THE TASK
Your answer should consist of each line below that includes the word "clip".
BEGIN
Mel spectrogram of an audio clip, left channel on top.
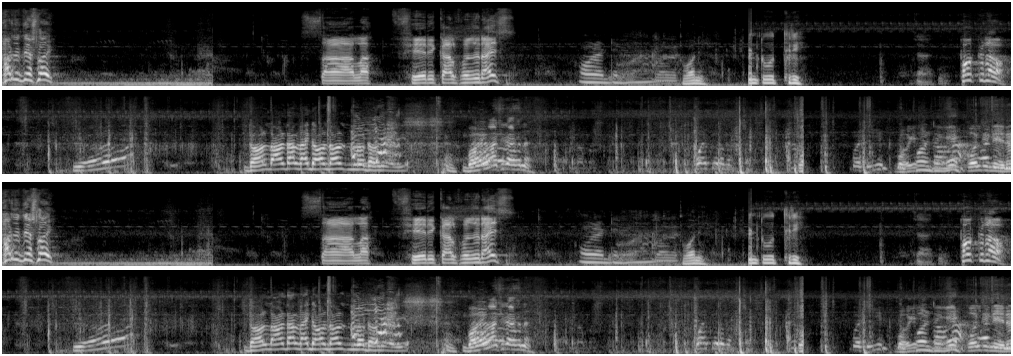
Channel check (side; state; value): both; normal; correlation 0.54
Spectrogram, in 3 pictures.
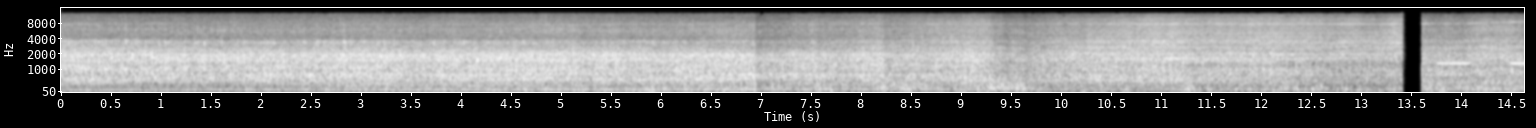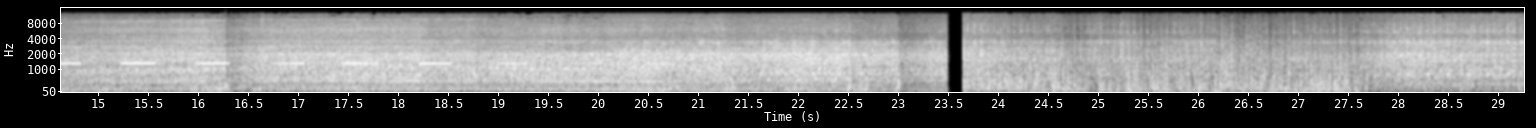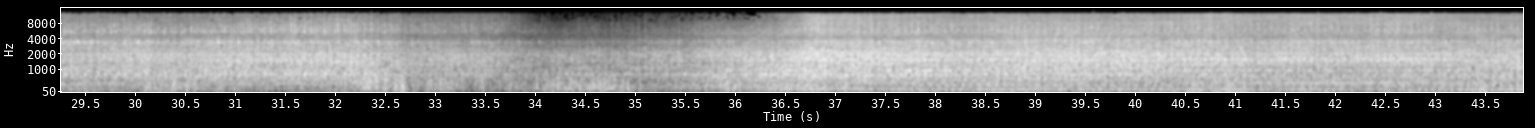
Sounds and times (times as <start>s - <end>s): Vehicle: 0.0s - 43.8s.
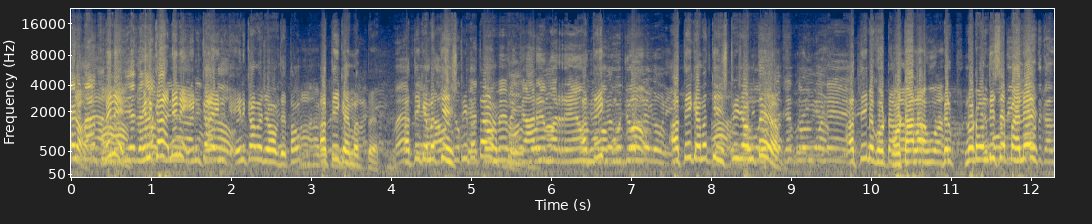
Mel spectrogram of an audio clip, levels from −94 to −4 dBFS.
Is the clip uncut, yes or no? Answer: no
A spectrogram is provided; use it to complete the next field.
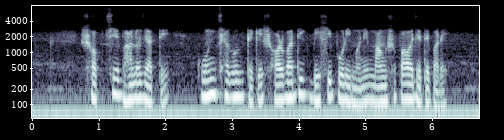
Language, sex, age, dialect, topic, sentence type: Bengali, male, 18-24, Standard Colloquial, agriculture, question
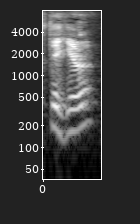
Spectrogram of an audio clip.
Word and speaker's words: de Herrera: It is de Herrera? It is. Some people pronounce it de Herrera, but it's also pronounced the way you're saying it, so no problem.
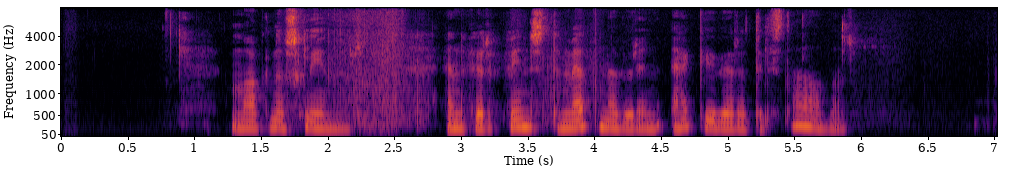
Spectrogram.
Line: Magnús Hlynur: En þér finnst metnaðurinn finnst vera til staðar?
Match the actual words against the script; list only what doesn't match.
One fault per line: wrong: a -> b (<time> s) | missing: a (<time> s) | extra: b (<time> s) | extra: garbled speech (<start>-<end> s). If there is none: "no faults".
wrong: finnst -> ekki (4.7 s)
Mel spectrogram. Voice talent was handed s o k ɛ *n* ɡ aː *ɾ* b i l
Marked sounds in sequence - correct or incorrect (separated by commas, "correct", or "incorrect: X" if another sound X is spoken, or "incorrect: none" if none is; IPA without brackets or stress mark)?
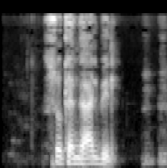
incorrect: ŋ, incorrect: l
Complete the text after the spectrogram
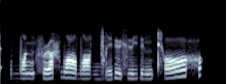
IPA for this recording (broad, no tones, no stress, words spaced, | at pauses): dˤɛŋ fə˞xdˤuːdˤəː ɡ͡ǀɪɾʲə˞xʲuj ɾʲəŋcʰɔːx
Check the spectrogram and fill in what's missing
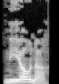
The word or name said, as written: neona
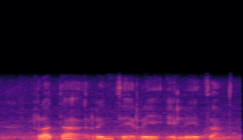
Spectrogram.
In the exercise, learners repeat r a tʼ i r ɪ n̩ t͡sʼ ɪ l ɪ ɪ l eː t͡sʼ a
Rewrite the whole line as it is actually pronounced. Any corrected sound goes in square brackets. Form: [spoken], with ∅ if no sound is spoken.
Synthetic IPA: r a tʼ [a] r ɪ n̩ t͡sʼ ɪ [r] ɪ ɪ l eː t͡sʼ a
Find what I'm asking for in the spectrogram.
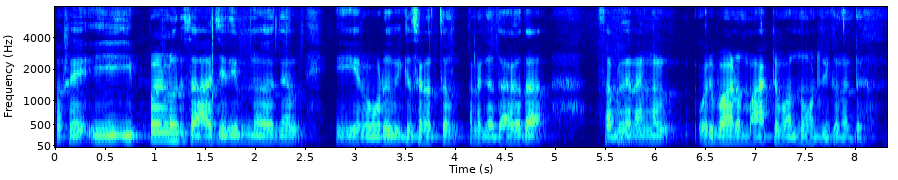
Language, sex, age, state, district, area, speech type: Malayalam, male, 30-45, Kerala, Kasaragod, rural, spontaneous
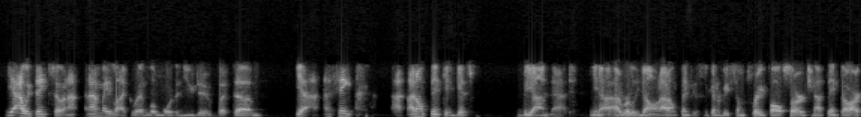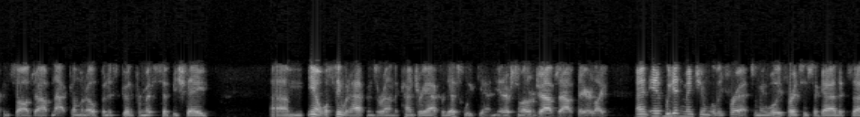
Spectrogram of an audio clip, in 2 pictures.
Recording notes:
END
THE ANSWER
Mel spectrogram of an audio clip, left channel on top.
Mel spectrogram of an audio clip, levels from −94 to −4 dBFS.
Is the clip uncut, yes or no? Answer: no
Spectrogram of an audio clip.
Spectrogram of an audio clip, in 2 pictures.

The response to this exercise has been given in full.